#### EXTRACTED DATA

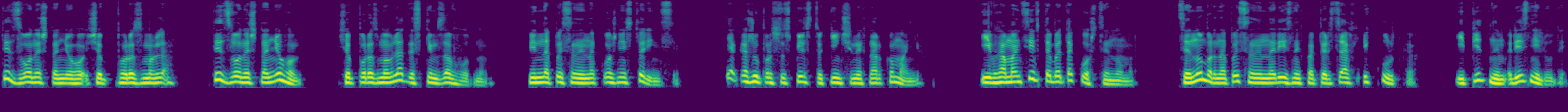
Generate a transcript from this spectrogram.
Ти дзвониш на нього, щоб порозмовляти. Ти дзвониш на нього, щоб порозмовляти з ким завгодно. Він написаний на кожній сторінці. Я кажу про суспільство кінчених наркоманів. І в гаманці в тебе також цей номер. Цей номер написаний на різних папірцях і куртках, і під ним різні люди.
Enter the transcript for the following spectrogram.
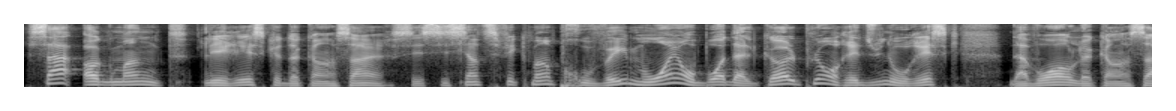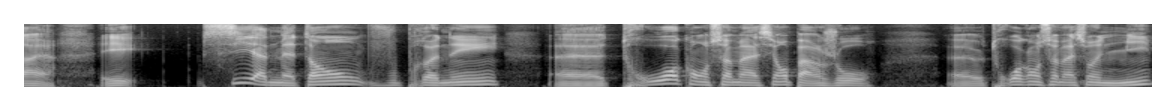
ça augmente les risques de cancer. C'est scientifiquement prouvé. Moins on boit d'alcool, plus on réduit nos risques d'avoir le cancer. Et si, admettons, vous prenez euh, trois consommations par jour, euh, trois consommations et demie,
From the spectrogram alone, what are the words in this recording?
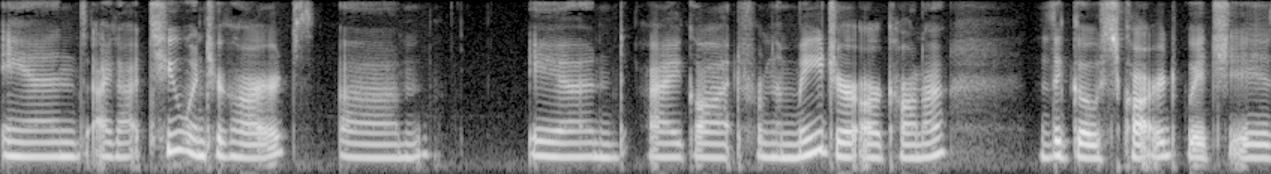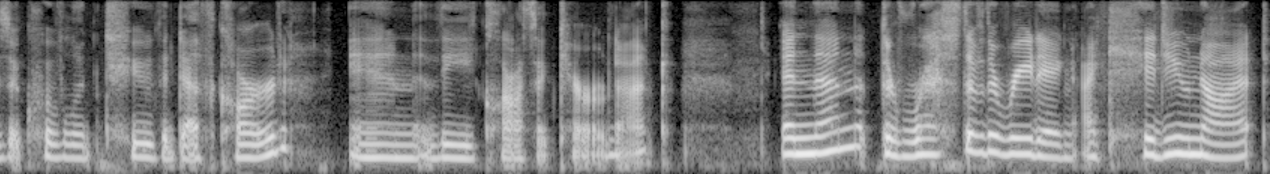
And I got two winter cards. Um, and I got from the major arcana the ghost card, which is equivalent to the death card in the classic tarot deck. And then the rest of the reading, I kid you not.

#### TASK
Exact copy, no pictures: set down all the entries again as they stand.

#### SOLUTION TO THE EXERCISE
Generate a transcript from this spectrogram.
Ти дзвониш на нього, щоб порозмовляти. Ти дзвониш на нього, щоб порозмовляти з ким завгодно. Він написаний на кожній сторінці. Я кажу про суспільство кінчених наркоманів. І в гаманці в тебе також цей номер. Цей номер написаний на різних папірцях і куртках, і під ним різні люди.
Enter the transcript for the following spectrogram.
ça augmente les risques de cancer. C'est scientifiquement prouvé. Moins on boit d'alcool, plus on réduit nos risques d'avoir le cancer. Et si, admettons, vous prenez euh, trois consommations par jour, euh, trois consommations et demie,
From the spectrogram alone, what are the words in this recording?
And I got two winter cards. Um, and I got from the major arcana the ghost card, which is equivalent to the death card in the classic tarot deck. And then the rest of the reading, I kid you not.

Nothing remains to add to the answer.